      EXTRA_JAVA_OPTS: "-Xbootclasspath/a:/openhab/conf/automation/jython/jython-standalone-2.7.0.jar -Dpython.home=/openhab/conf/automation/jython -Dpython.path=/openhab/conf/automation/lib/python"
      CRYPTO_POLICY: unlimited
    image: "{{ openhab_version }}"
    log_driver: syslog
    name: openhab
    network_mode: host
    pull: True
    recreate: True
    restart: True
    restart_policy: always
    tty: yes
      - /etc/localtime:/etc/localtime:ro
      - /etc/timezone:/etc/timezone:ro
      - "{{ openhab_data }}/conf:/openhab/conf"
      - "{{ openhab_data }}/userdata:/openhab/userdata"
      - "{{ openhab_data }}/addons:/openhab/addons"
  become: yes

That change will almost certainly become unmade the next time you reboot the machine. Files in /dev/ttyAMCM0 are not “true” files in that they exist somewhere on your hard drive.

Notice above that I do not specify that the user to run under is openhab. I think the that kicks everything off needs to start as root but then it su openhab to actually start openHAB running. That same script also makes sure that the uid/gid of the user it starts openHAB running under matches those passed in as those environment variables. The important thing is that the UID and GID passed in to the container are for a user (doesn’t matter what it’s called) on your host that is allowed to read/write to the serial device files. On an Ubuntu machine that is usually done by adding the user to the dialout group. On an RPi that group may be something else like “tty”.

Just add the --restart=always to your docker run command.

Wow! Thank you! so many new things, “rules DSL” and JSR223 has flown by when scanning the threads, never really thought I would have to dig into that as well :smiley: haha!
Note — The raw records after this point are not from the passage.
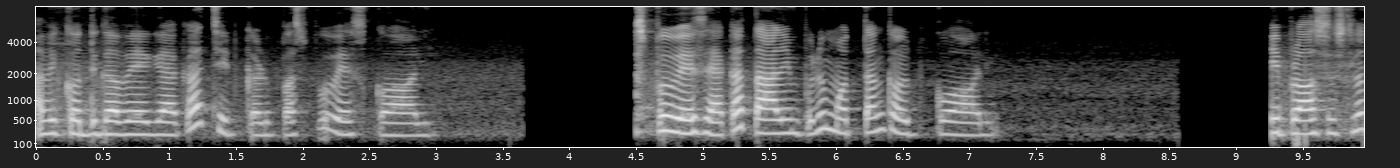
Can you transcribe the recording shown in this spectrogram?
అవి కొద్దిగా వేగాక చిట్కడు పసుపు వేసుకోవాలి. పసుపు వేసాక తాలింపును మొత్తం కలుపుకోవాలి. ఈ ప్రాసెస్లో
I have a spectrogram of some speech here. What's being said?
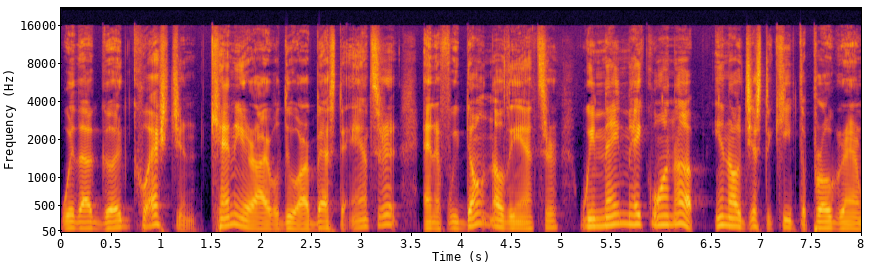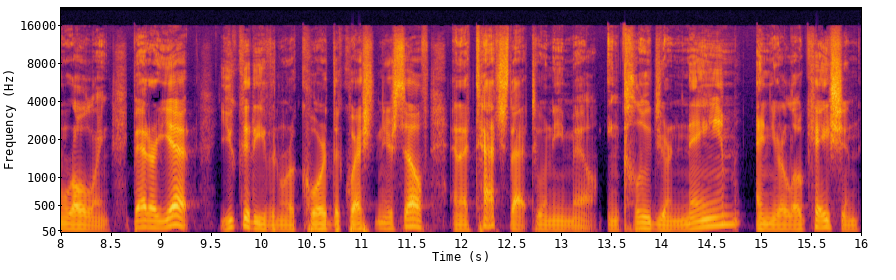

Ansible task sounds neat, will google this as the “–restart=always” didn’t do much in the last reboot. Systemd works for my other container but maybe I shall try the ansible. :slight_smile:
indeed, having to change the rights for the /dev/ after every reboot really is suboptimal.